● **Task goal**:
In the records below, find the line containing "The spectrogram you", then print it and every following line exactly, through the last, without pictures.

● **Extracted information**:
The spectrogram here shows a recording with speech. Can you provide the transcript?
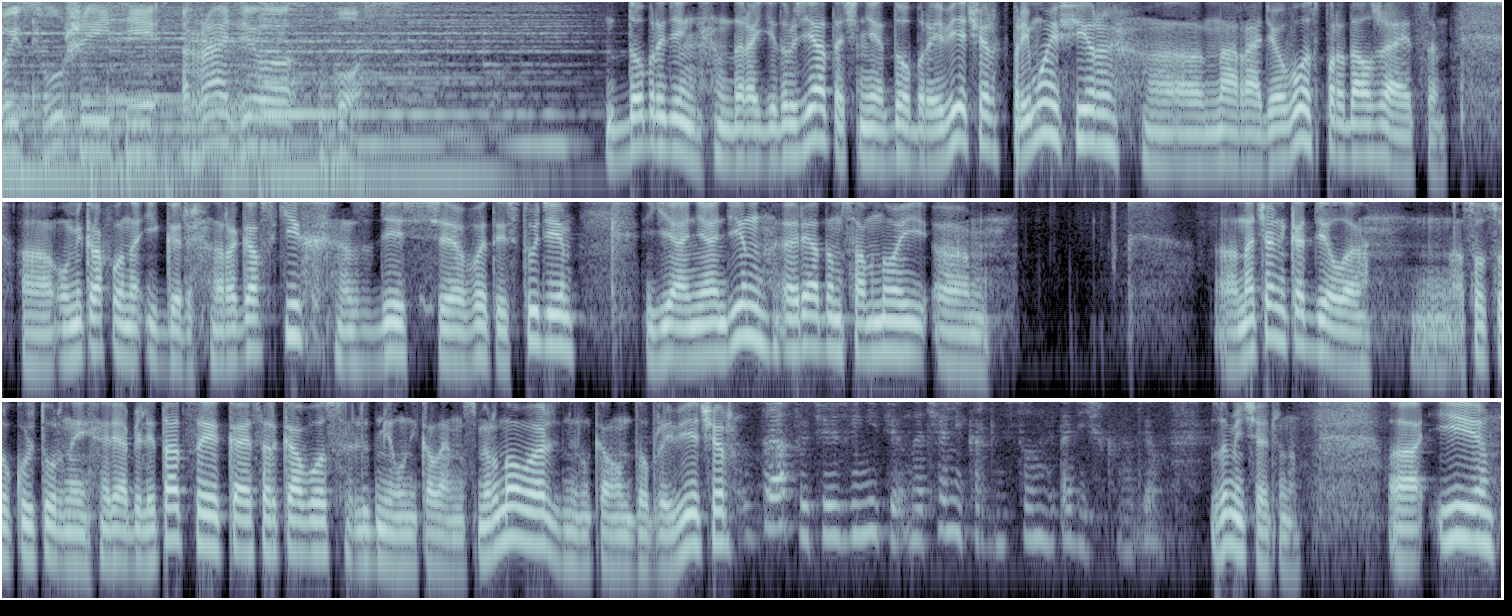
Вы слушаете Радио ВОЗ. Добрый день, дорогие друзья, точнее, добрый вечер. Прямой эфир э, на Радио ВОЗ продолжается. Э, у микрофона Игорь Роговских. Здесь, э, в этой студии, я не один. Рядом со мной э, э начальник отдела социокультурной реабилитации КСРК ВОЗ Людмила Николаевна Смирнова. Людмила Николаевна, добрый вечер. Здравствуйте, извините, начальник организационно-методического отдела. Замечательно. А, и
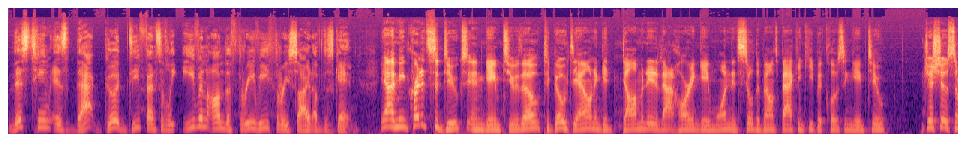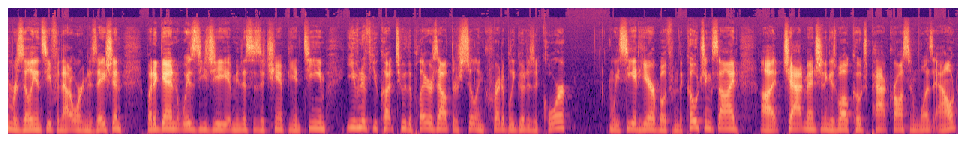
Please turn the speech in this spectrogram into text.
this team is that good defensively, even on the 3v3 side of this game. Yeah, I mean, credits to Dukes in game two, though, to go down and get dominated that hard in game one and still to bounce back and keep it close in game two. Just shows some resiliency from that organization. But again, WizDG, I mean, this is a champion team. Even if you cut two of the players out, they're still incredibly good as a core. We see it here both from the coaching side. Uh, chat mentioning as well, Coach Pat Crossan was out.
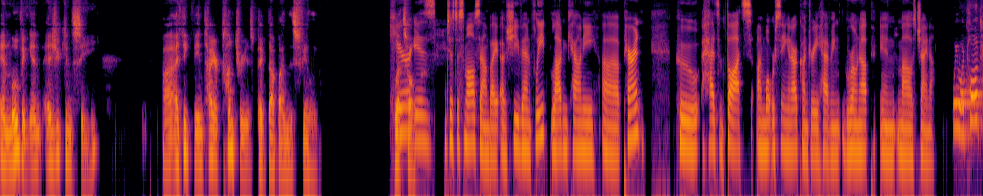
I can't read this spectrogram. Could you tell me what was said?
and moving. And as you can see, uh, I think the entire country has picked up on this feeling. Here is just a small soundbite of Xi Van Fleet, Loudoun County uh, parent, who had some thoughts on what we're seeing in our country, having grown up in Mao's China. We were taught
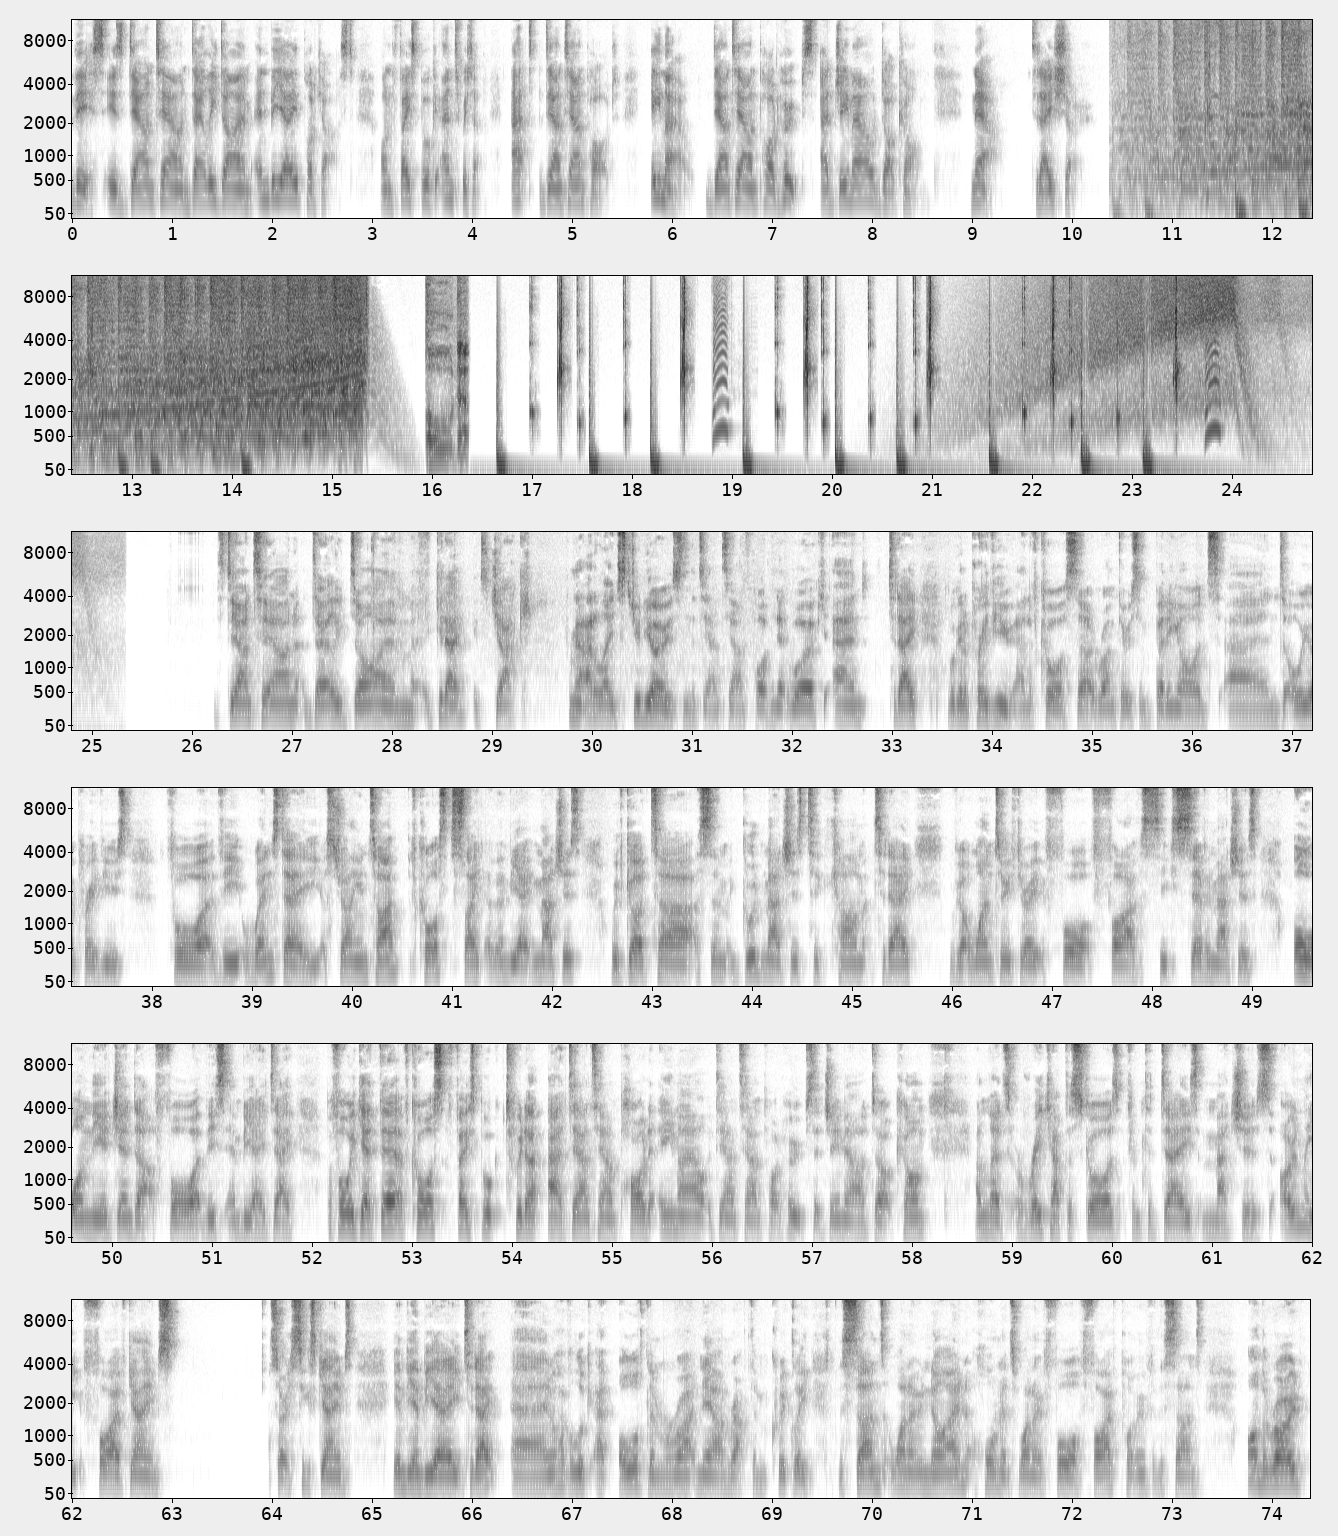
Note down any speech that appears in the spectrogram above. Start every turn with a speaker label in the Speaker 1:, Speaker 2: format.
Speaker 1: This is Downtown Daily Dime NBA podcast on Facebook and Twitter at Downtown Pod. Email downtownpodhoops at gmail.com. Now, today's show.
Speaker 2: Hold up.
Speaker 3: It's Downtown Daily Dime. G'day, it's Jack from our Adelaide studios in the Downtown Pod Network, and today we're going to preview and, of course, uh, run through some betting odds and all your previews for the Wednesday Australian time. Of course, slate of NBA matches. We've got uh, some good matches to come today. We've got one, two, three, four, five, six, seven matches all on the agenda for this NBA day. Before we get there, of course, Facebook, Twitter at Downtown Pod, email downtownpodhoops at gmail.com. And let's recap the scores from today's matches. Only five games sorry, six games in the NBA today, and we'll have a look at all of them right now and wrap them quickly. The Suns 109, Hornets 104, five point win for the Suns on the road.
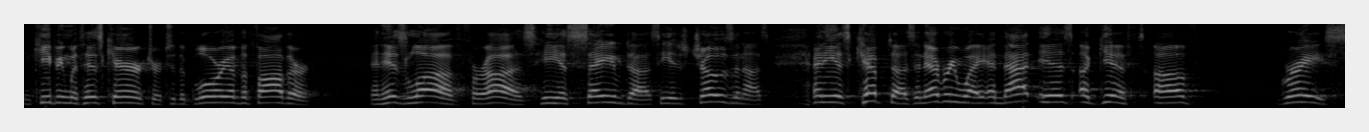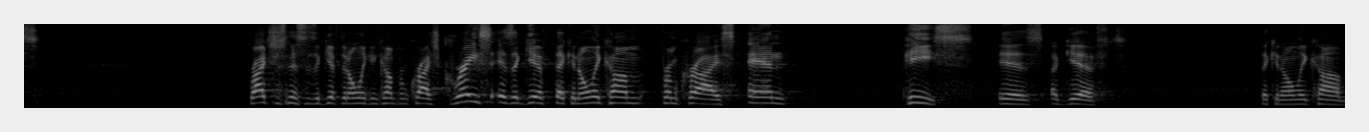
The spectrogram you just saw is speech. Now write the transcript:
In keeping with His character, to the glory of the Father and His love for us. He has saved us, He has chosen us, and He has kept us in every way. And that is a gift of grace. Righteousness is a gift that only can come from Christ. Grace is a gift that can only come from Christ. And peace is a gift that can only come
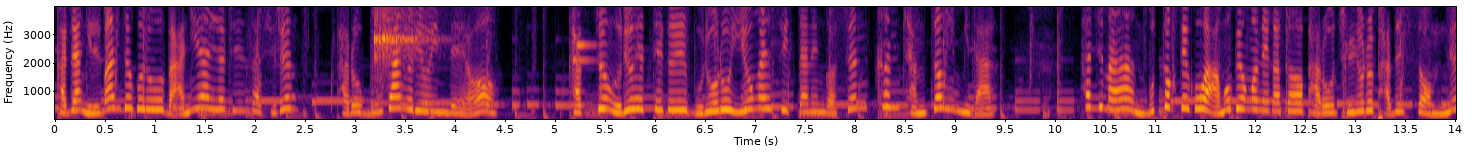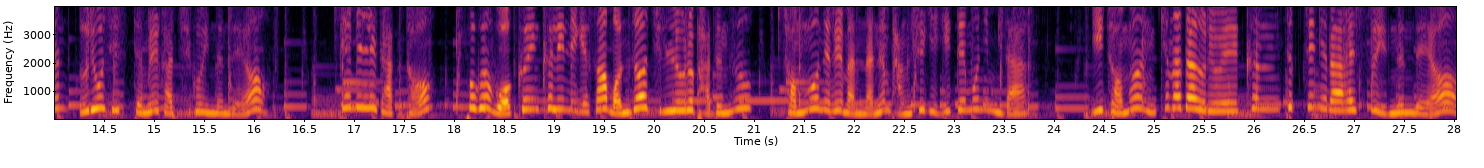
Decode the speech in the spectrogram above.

● **Solved problem**:
The spectrogram you just saw is speech. Now write the transcript:
In keeping with His character, to the glory of the Father and His love for us. He has saved us, He has chosen us, and He has kept us in every way. And that is a gift of grace. Righteousness is a gift that only can come from Christ. Grace is a gift that can only come from Christ. And peace is a gift that can only come
Decode the speech in the spectrogram above.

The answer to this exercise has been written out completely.